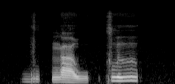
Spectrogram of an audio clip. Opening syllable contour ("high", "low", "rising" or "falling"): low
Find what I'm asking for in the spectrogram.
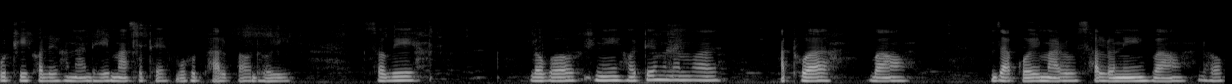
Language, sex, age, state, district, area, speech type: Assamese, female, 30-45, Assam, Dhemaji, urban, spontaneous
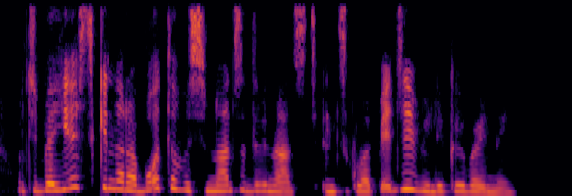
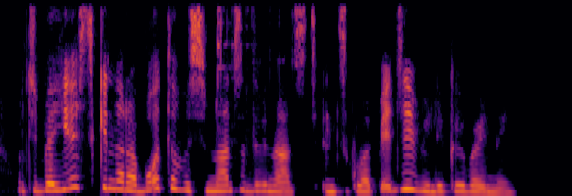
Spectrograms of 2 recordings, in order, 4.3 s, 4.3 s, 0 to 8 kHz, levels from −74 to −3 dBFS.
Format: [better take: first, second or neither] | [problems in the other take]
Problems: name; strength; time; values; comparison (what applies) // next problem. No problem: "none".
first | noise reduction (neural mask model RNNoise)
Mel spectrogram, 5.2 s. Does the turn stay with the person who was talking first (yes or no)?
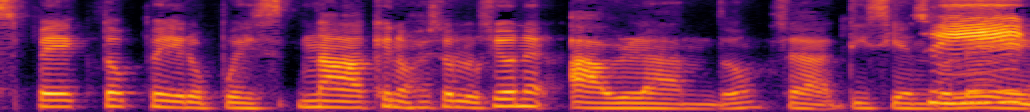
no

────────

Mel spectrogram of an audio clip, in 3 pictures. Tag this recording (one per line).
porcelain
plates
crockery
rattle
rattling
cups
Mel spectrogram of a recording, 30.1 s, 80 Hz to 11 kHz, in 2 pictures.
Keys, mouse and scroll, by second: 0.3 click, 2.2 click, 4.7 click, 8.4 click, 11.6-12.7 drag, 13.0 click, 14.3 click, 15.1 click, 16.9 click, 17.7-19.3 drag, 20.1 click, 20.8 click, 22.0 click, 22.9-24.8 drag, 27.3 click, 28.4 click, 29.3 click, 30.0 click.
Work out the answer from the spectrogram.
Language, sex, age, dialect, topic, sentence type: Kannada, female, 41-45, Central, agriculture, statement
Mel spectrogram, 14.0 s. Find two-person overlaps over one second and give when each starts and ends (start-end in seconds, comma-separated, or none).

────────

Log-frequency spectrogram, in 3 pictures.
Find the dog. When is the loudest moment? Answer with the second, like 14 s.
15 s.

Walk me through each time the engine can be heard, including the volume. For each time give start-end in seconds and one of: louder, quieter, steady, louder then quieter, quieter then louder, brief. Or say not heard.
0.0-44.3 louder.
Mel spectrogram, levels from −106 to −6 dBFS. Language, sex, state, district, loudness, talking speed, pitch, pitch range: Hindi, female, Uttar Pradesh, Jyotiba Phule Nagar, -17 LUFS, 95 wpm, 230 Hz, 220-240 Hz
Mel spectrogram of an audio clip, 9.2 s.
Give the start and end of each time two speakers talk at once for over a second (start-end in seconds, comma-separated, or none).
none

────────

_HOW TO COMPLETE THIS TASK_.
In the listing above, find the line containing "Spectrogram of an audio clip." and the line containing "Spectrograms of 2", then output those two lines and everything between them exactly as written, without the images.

_RESPONSE TO THIS EXERCISE_.
Spectrogram of an audio clip. Opening syllable contour ("high", "low", "rising" or "falling"): low
Find what I'm asking for in the spectrogram.
Language, sex, age, state, district, area, speech type: Assamese, female, 30-45, Assam, Dhemaji, urban, spontaneous
Spectrograms of 2 recordings, in order, 4.3 s, 4.3 s, 0 to 8 kHz, levels from −74 to −3 dBFS.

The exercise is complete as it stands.